Nowadays there are many different ways to publish a book. Some are obvious, others are not.
The old, traditional way is to write your book, find a friendly agent, which could take any time from today to never. Your agent will then find you a publisher and you, the writer can sit back and get on with writing your next book. Translations, films, etc appear as if by magic.
The second way is to self-publish. Originally this cost you a lot of money and was called Vanity Publishing. Proper publishers and readers alike looked down on you.
It still costs a lot of money, but you have more control over the process. It also takes a lot of time and effort, that you would prefer to spend on writing. This is the route that I am attempting to navigate.
There is a third way, a very different way. It doesn’t cost you anything, apart from time – a very long time.

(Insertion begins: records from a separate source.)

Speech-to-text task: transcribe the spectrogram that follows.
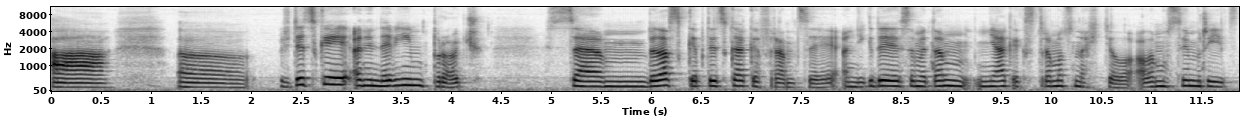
A uh, vždycky ani nevím proč, jsem byla skeptická ke Francii a nikdy se mi tam nějak extra moc nechtělo, ale musím říct,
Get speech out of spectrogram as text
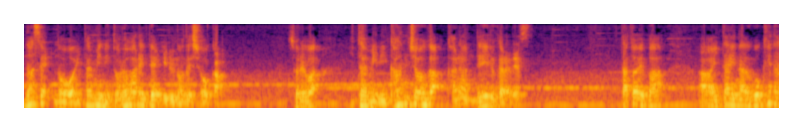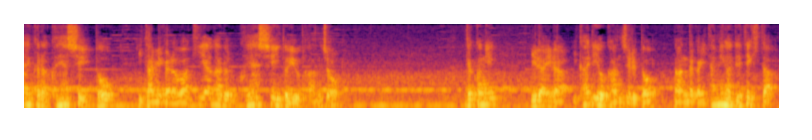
なぜ脳は痛みにとらわれているのでしょうか？それは痛みに感情が絡んでいるからです。例えばあ痛いな動けないから悔しいと痛みから湧き上がる悔しいという感情。逆にイライラ怒りを感じるとなんだか痛みが出てきた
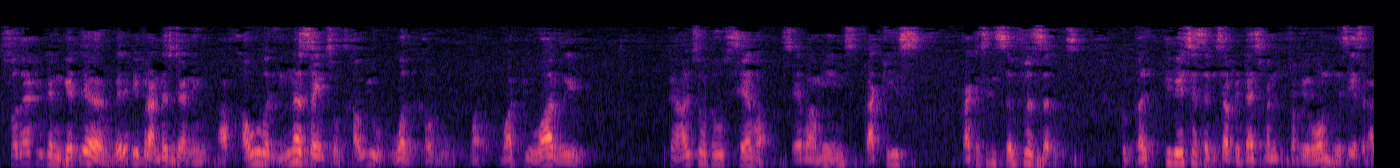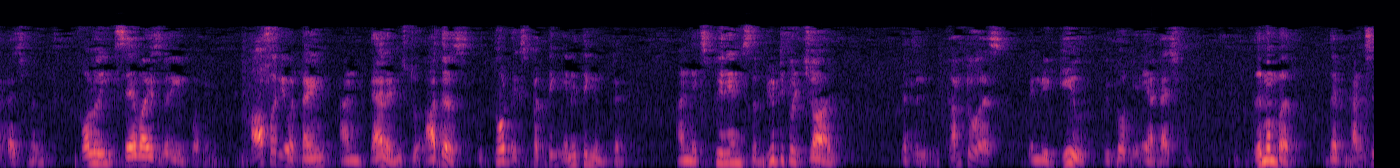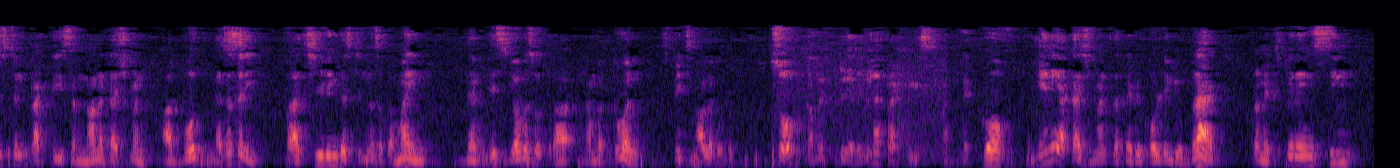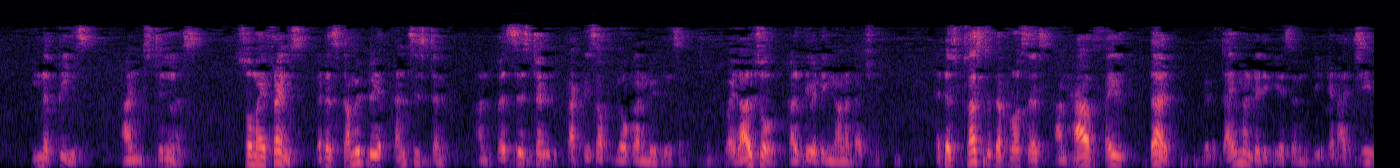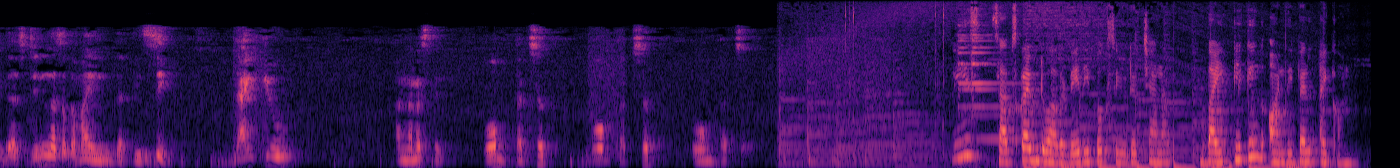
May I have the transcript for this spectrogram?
So that you can get a very deeper understanding of how your inner science works, how you work, how what you are really. You can also do seva. Seva means practice practicing selfless service to cultivate a sense of detachment from your own desires and attachment. Following seva is very important. Offer your time and talents to others without expecting anything in return and experience the beautiful joy that will come to us when we give without any attachment. Remember that consistent practice and non-attachment are both necessary for achieving the stillness of the mind that this Yoga Sutra number 12 speaks all about. So commit to a regular practice and let go of any attachments that may be holding you back from experiencing inner peace and stillness. So my friends, let us commit to a consistent and persistent practice of yoga and meditation while also cultivating non-attachment. Let us trust in the process and have faith that with time and dedication we can achieve the stillness of the mind that we seek. Thank you and namaste. Om Tat Sat, Om Tat Sat, Om Tat Sat. Please subscribe to our Vedi Books YouTube channel by clicking on the bell icon.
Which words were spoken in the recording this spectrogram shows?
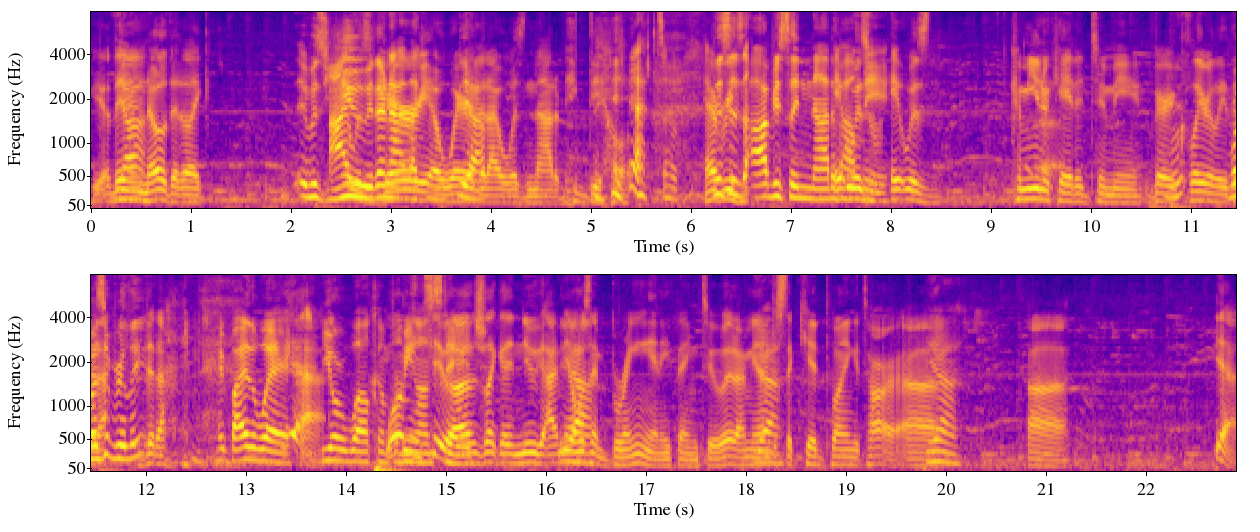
you know, they Yeah. didn't know that like It was you. I was They're not very like aware yeah. that I was not a big deal. yeah. So this is obviously not about it was me. it was communicated to me very clearly. That was I- it really? That I Hey, by the way, Yeah. you're welcome well, for being on too. stage. I was like a new guy. I mean, Yeah. I wasn't bringing anything to it. I mean, Yeah. I'm just a kid playing guitar. Uh, yeah. Uh, yeah.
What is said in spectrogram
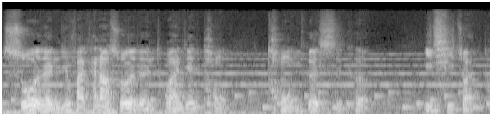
所有人，你就发看到所有的人突然间同同一个时刻一起转头，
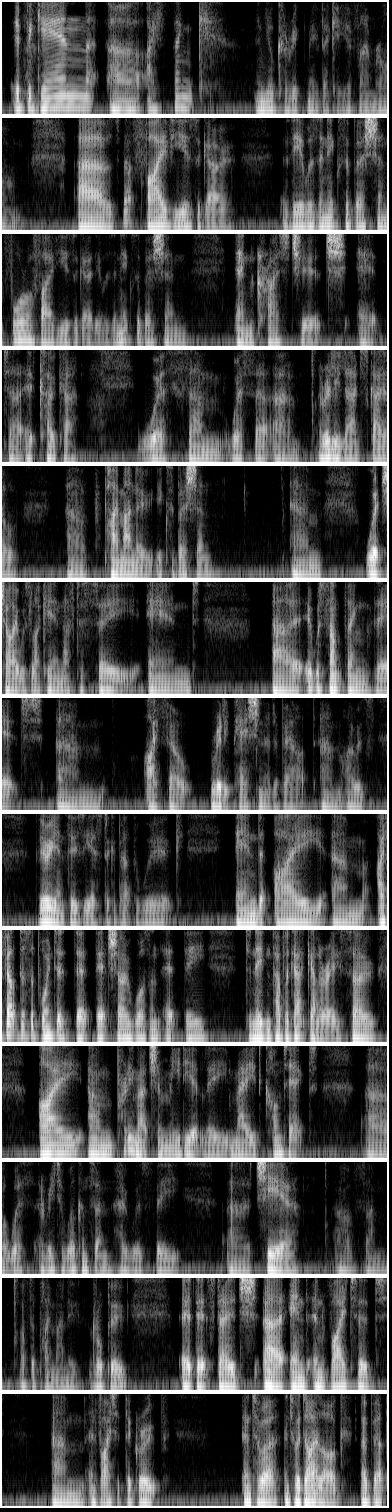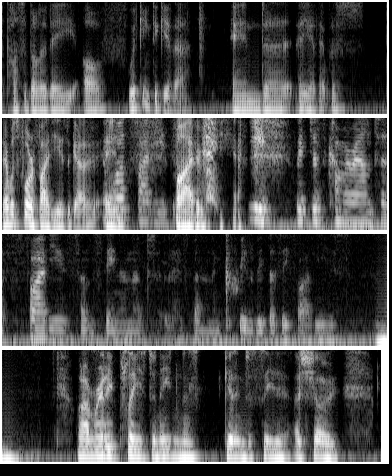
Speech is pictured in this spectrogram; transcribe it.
It began, uh, I think, and you'll correct me, Vicky, if I'm wrong. Uh, it was about five years ago there was an exhibition four or five years ago. There was an exhibition in Christchurch at uh, at CoCA with um, with a, a, really large scale uh, Paemanu exhibition, um, which I was lucky enough to see, and uh, it was something that um, I felt really passionate about. Um, I was very enthusiastic about the work and I um, I felt disappointed that that show wasn't at the Dunedin Public Art Gallery. So I um, pretty much immediately made contact uh, with Areta Wilkinson, who was the uh, chair of um, of the Paemanu Ropu at that stage, uh, and invited um, invited the group into a into a dialogue about the possibility of working together. And uh, yeah, that was that was four or five years ago. It was five years. Five. yeah. Yes, we've just come around to five years since then, and it has been an incredibly busy five years. Mm. Well, I'm really pleased Dunedin is getting to see a show.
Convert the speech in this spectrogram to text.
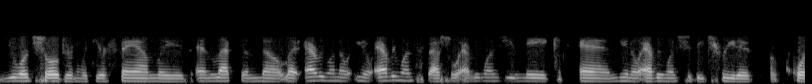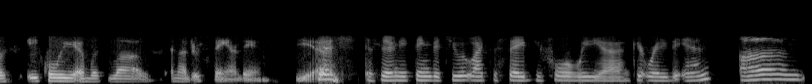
your children with your families and let them know let everyone know you know everyone's special everyone's unique and you know everyone should be treated of course equally and with love and understanding yeah. is there anything that you would like to say before we uh, get ready to end? Um,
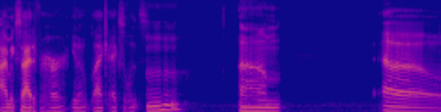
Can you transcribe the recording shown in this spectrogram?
I'm excited for her. You know, black excellence. Mm-hmm. Um, uh,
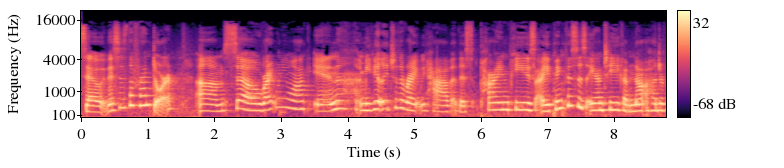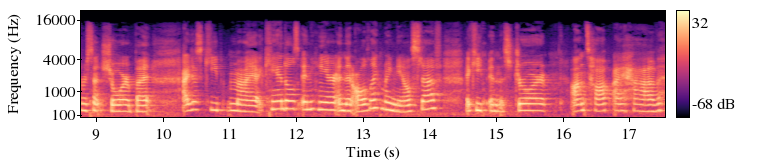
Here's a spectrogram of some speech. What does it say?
so this is the front door. Um, so right when you walk in, immediately to the right we have this pine piece. I think this is antique, I'm not 100% sure, but I just keep my candles in here and then all of like my nail stuff I keep in this drawer. On top, I have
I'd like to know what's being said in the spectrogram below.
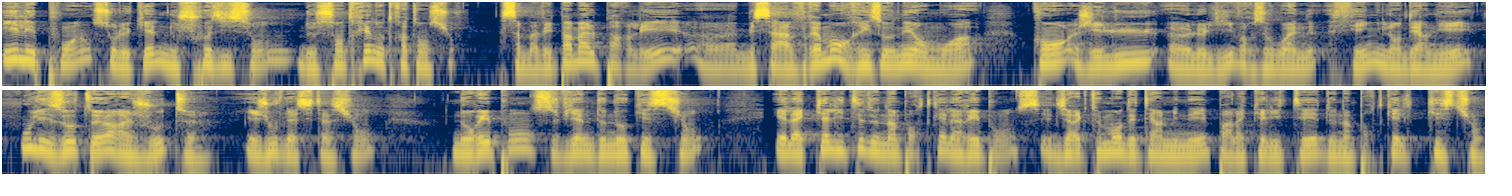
et les points sur lesquels nous choisissons de centrer notre attention. Ça m'avait pas mal parlé, euh, mais ça a vraiment résonné en moi quand j'ai lu euh, le livre The One Thing l'an dernier, où les auteurs ajoutent, et j'ouvre la citation, nos réponses viennent de nos questions et la qualité de n'importe quelle réponse est directement déterminée par la qualité de n'importe quelle question.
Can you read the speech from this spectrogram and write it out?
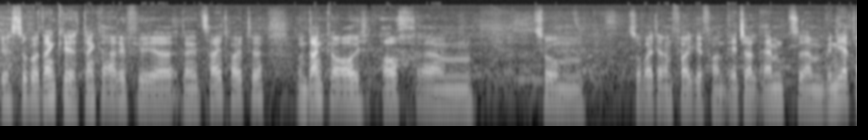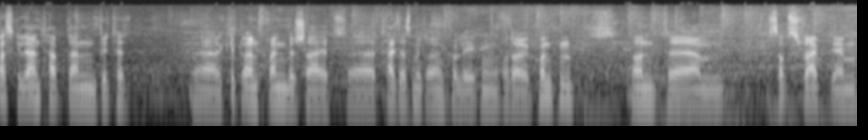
Ja, super, danke. Danke Ari für deine Zeit heute und danke euch auch ähm, zum, zur weiteren Folge von Agile Amt. Ähm, wenn ihr etwas gelernt habt, dann bitte äh, gebt euren Freunden Bescheid, äh, teilt das mit euren Kollegen oder euren Kunden und ähm, subscribe dem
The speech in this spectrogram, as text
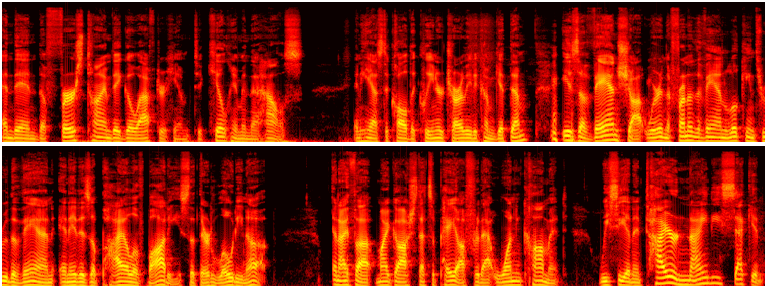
And then the first time they go after him to kill him in the house, and he has to call the cleaner Charlie to come get them, is a van shot. We're in the front of the van looking through the van, and it is a pile of bodies that they're loading up. And I thought, my gosh, that's a payoff for that one comment. We see an entire 90 second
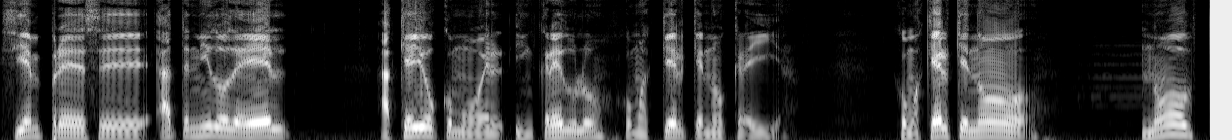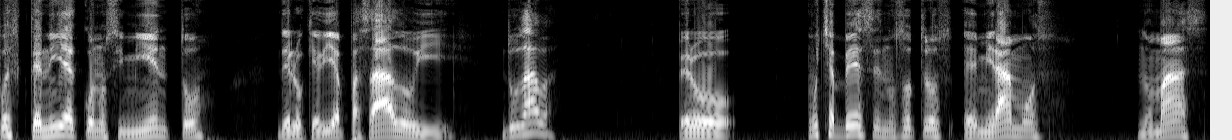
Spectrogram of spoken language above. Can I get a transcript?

You start it by leaving school, about the age of 16. You start work at a local site run by the Post Office (then part of the Civil Service) as an apprentice. You work your way up the ranks until you retire as Station Manager. You are interested in history, over the years you have collected pictures and information about your place of work. You continue to research, visit the National Archives, Post Office Archives and BT Archives. (Because your government-owned company has been privatised over the years.) Shortly after your retirement, the site is closed, developers move in to build thousands of houses.
You don’t want the history to be lost. You offer your services as unofficial historian. You give talks, you suggest names for roads. You are invited to the opening of a new gallery at the Science Museum and find that the Queen gives a speech, and sends her first tweet, in front of equipment from “your” site.
A vital component of this process is to be cursed with a nagging wife, who continually asks when you are going to build a website or write a book. You write a book, but just for your own benefit. You don’t want to be bothered with anything else. The developers want to sell houses, they build a website. They give you space to tell the world about your history. Finally they offer to publish your book. They pay for it to be edited. They pay for it to be printed. You don’t want to be bothered with sales or income tax, all the profits can go to charity.
You can find out about the book here
If you have ever travelled up the M1, close to the junction with the M6 sometime between 1926 and 2007 and noticed the twelve tall masts – or the red lights that shone at night, and wondered what was going on there. Now you can find out.
For anyone else thinking about this method of publication, you need a lot of time – and to have started fifty years ago.
For those of you keeping tabs on my writing total, this week I managed 6,210 words. I have been busy thinking about covers, but I’ll leave that for another time.